Chris (Simpsons Artist) will be publishing a book on positivity. Check out a few scenes from it in The Guardian. He has advice for how to handle everything from depression to hair nits. For more graphic art, we review the twenty-fifth anniversary edition of Drawn and Quarterly.
Suzan-Lori Parks wrote a play every day during Trump’s first 100 days as president which will be published next year as 100 Plays for the First Hundred Days. She talks to American Theatre about why she decided to undertake such a project, how difficult the process was and the importance of showing up and being present. Includes excerpts from the book.
“Define your character’s obsession. Take that obsession and dig up all the language that surrounds it or alludes to it. Rewrite your story using as much of that language as possible.” Molly Prentiss for Amazon Author Insights on using personal preoccupations to bring your narratives to life.
To give context to a new William Vollmann essay about reading his own FBI profile (available to subscribers only, sadly), Harper’s Magazine published a few pages from Vollmann’s file online.
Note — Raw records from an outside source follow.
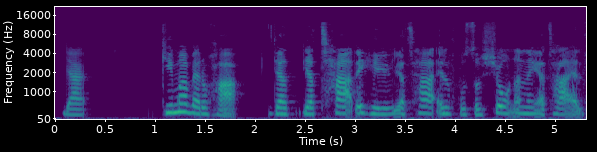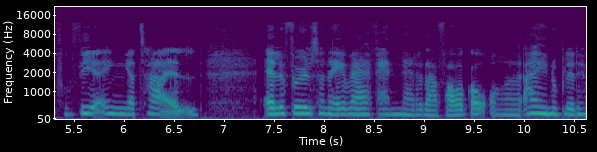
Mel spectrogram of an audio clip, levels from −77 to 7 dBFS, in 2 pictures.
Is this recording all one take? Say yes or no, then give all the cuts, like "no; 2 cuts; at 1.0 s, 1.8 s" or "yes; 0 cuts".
yes; 0 cuts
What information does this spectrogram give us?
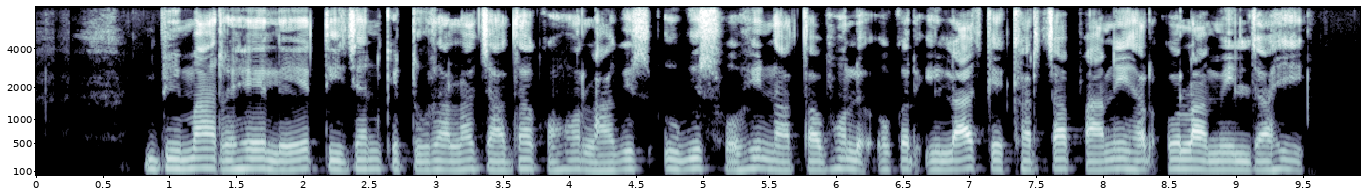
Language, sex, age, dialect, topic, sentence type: Chhattisgarhi, male, 18-24, Northern/Bhandar, banking, statement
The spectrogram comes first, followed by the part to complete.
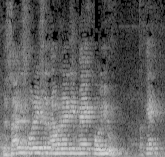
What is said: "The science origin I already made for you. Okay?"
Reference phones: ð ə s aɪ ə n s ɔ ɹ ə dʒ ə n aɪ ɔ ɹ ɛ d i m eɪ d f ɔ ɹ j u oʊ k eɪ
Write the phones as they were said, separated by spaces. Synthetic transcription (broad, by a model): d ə s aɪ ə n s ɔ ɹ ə ʃ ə n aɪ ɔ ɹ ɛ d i m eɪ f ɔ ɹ j u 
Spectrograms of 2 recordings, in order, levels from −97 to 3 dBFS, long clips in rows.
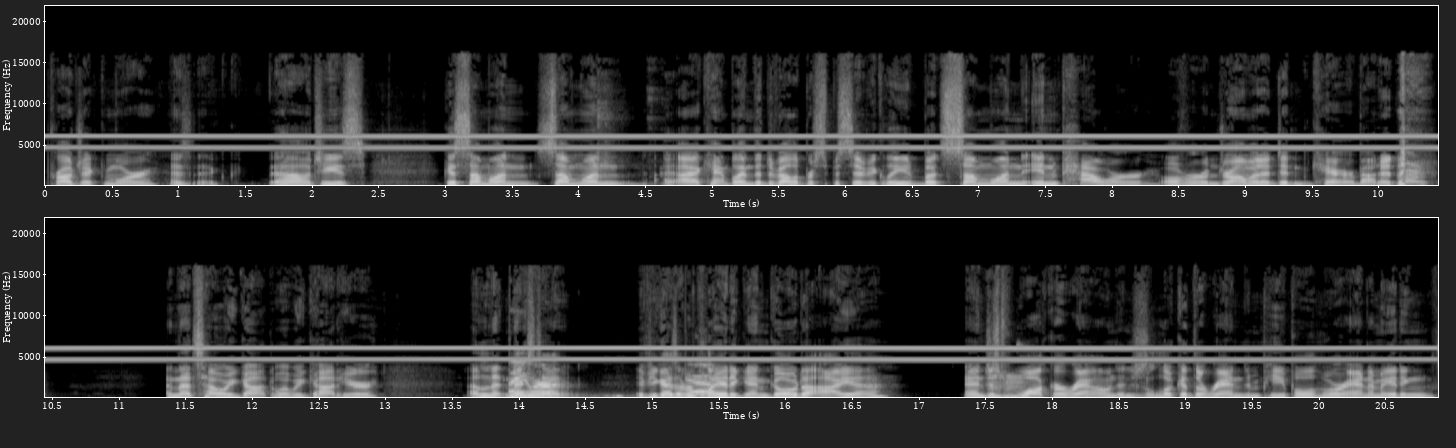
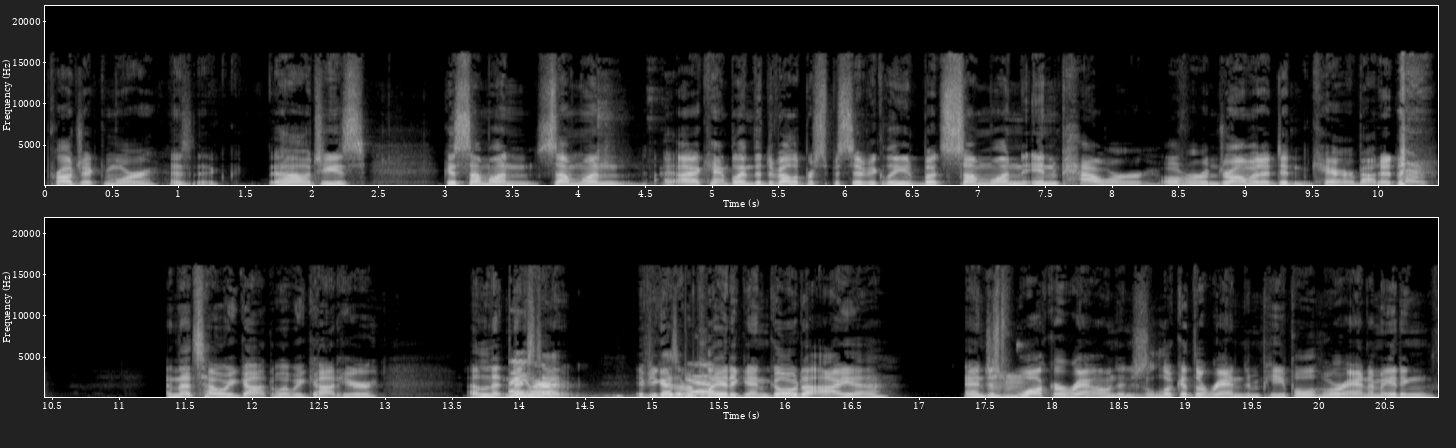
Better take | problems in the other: second | high-pitched whine; loud; throughout; 6 kHz, 6 dB below the speech

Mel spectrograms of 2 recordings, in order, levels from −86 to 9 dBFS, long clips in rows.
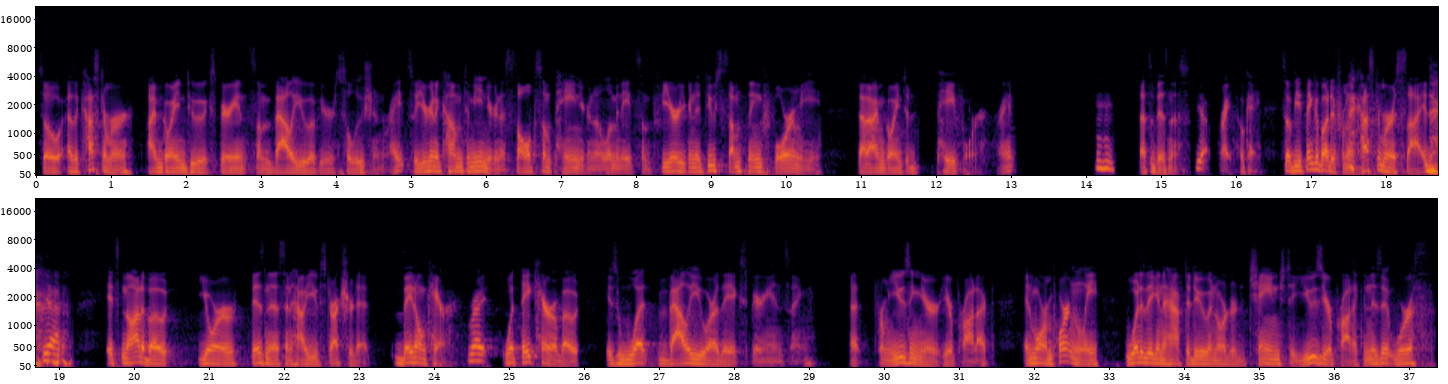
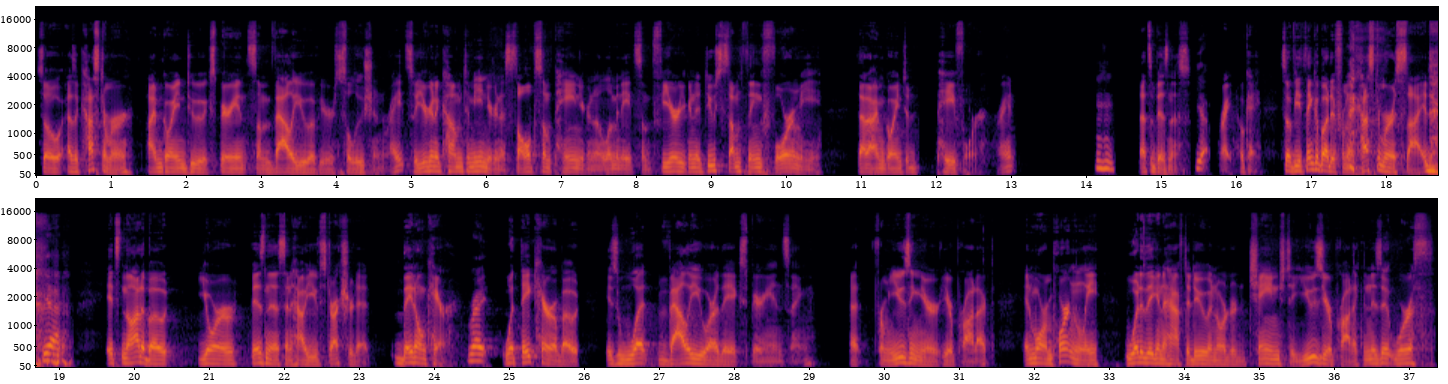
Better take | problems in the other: second | muffled; very; fading above 2 kHz

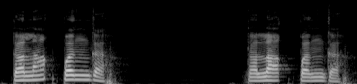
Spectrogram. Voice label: "tvlak-pvnkv", muscogee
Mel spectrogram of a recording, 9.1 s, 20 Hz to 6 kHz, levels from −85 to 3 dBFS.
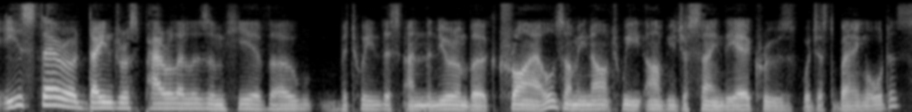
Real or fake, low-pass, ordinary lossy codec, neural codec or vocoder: fake; 5.4 kHz; MP3, 32 kbps; codec, 24 kHz, 0.5 kbps, DualCodec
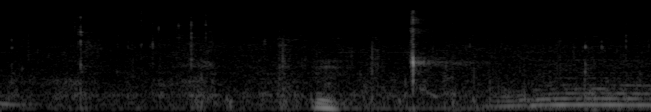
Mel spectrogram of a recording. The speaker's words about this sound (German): Ich probiere mal am besten so eine Karotte, weil die brauche ich natürlich am längsten.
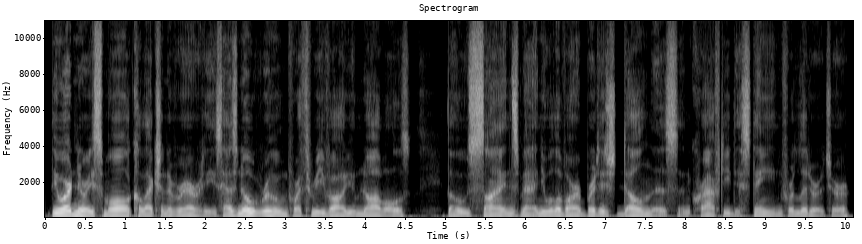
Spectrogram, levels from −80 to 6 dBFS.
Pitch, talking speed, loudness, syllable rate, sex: 100 Hz, 150 wpm, -20 LUFS, 4.8 syllables/s, male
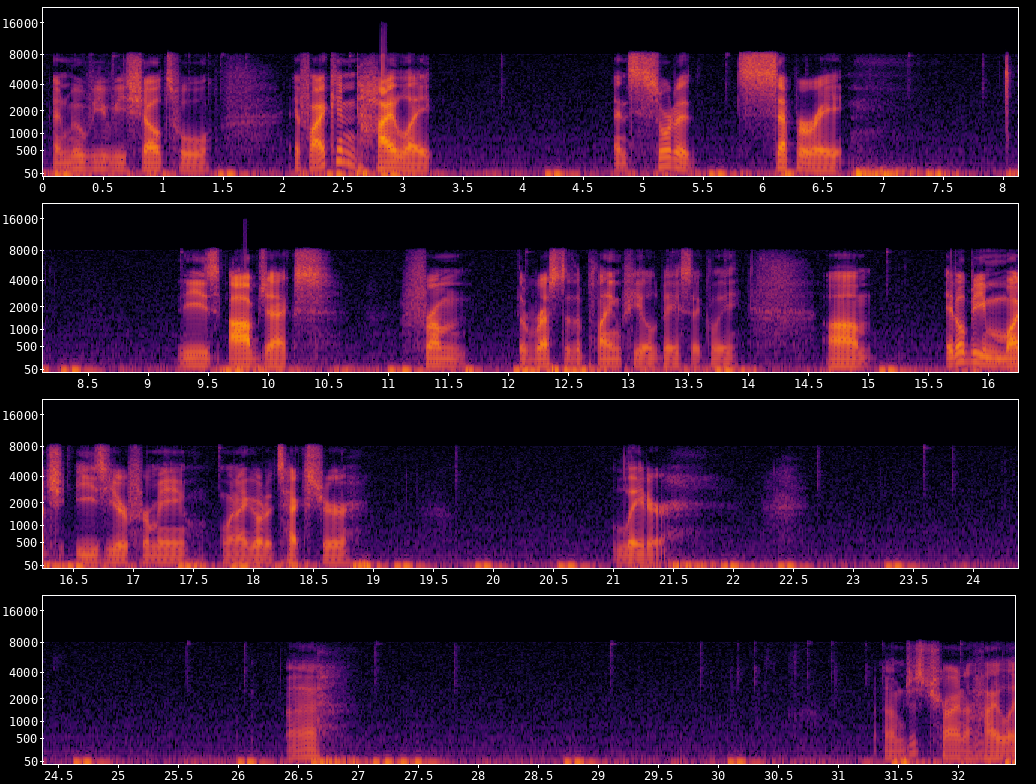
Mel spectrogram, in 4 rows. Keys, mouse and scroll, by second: 0.6 click, 0.7-1.3 middle drag, 1.4 alt+middle click, 1.5 alt+click, 1.7-2.6 alt+middle drag, 2.6-3.9 drag, 3.9-4.8 middle drag, 5.7 alt+right click, 7.3-7.9 drag, 8.1 ctrl+z, 9.3-10.4 drag, 10.4-12.2 middle drag, 12.2 click, 12.7-13.4 middle drag, 13.4 click, 13.8-15.2 middle drag, 15.2-16.5 drag, 16.5-17.6 middle drag, 17.8-19.7 drag, 21.2-22.7 drag, 23.6 drag, 24.3 ctrl+z, 25.6-26.1 drag, 26.3 ctrl+z, 27.2-27.8 drag, 29.2-29.9 drag, 30.2 alt+middle click, 30.5 ctrl+z, 30.8 alt+right click, 31.3 alt+middle click, 32.1-32.4 shift+drag.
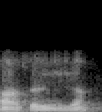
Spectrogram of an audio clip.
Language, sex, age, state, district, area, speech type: Tamil, male, 45-60, Tamil Nadu, Tenkasi, rural, conversation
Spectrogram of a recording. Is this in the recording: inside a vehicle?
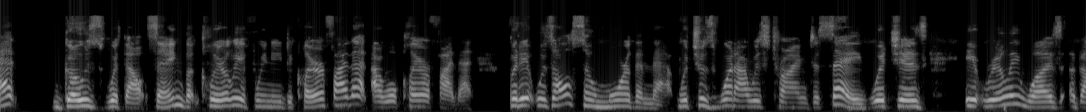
yes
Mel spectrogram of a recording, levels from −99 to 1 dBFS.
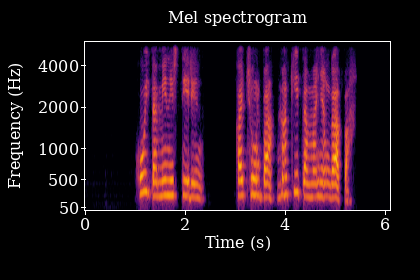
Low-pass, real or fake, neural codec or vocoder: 5.4 kHz; fake; codec, 16 kHz, 2 kbps, FunCodec, trained on Chinese and English, 25 frames a second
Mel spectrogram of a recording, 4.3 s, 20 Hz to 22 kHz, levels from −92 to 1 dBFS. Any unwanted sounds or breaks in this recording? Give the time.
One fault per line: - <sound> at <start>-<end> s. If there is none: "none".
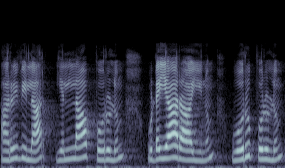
none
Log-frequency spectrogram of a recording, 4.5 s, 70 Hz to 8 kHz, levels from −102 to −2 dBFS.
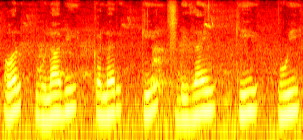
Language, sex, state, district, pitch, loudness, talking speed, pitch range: Hindi, male, Madhya Pradesh, Dhar, 165 Hz, -17 LUFS, 90 wpm, 160-185 Hz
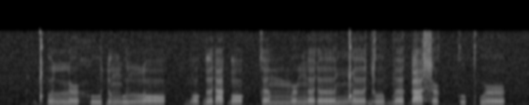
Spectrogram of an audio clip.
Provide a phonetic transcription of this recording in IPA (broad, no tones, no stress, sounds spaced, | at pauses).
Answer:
ǃʼ ʊ lː ə˞ h u ɗ ʊ ŋ u lː ɔ | b ɔ ɠ ə ɾ a ɠ ɔ kː ɜ mː ə˞ ŋ ɜ ɾ əː ŋ͡ǃ əː d ʊː b ɜ ɠ a s ə˞ kː u kʷʼ ə˞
Among other things, they reveal that the FBI considered Vollman “exceedingly intelligent and possessed with an enormous ego.” (For a taste of the Harper’s essay, you can read this WaPo article on Vollmann’s connection to the Unabomber.)
Our own Bruna Dantas Lobato reflects on her position living between languages. “I learned English out of necessity and that comes with its own problems—aesthetic and political ones. With childhood in one language and a writing life in the other, I’m standing both inside and outside my mother tongue and my stepmother tongue.” Pair with a piece on the important role of translators in literature.
There are two essays on the narrative genius behind The Twilight Zone, Rod Serling, over at Berfrois: Michael A. Moodian on how using genre tropes allowed Serling to tell politically volatile stories during the McArthy era of Hollywood, and Christopher Cappelluti takes a look at how The Twilight Zone changed television history.
You wouldn’t think Grendel’s mother would win any awards for being a great mom, but Oyster is giving accolades to literature’s most horrifying mothers in honor of the holiday. The list also includes Madame Bovary’s Emma Bovary as the most selfish mother and Pride and Prejudice’s Mrs. Bennet as most nettlesome mother.
“I feel very transparent to myself. I’m more like an observer. I’m interested in what’s going on. I’m not sure that I really have a personality,” Joyce Carol Oates said in The New Yorker’s micro documentary about her writing life and routine. Pair with: our essay on Oates’ The Accursed.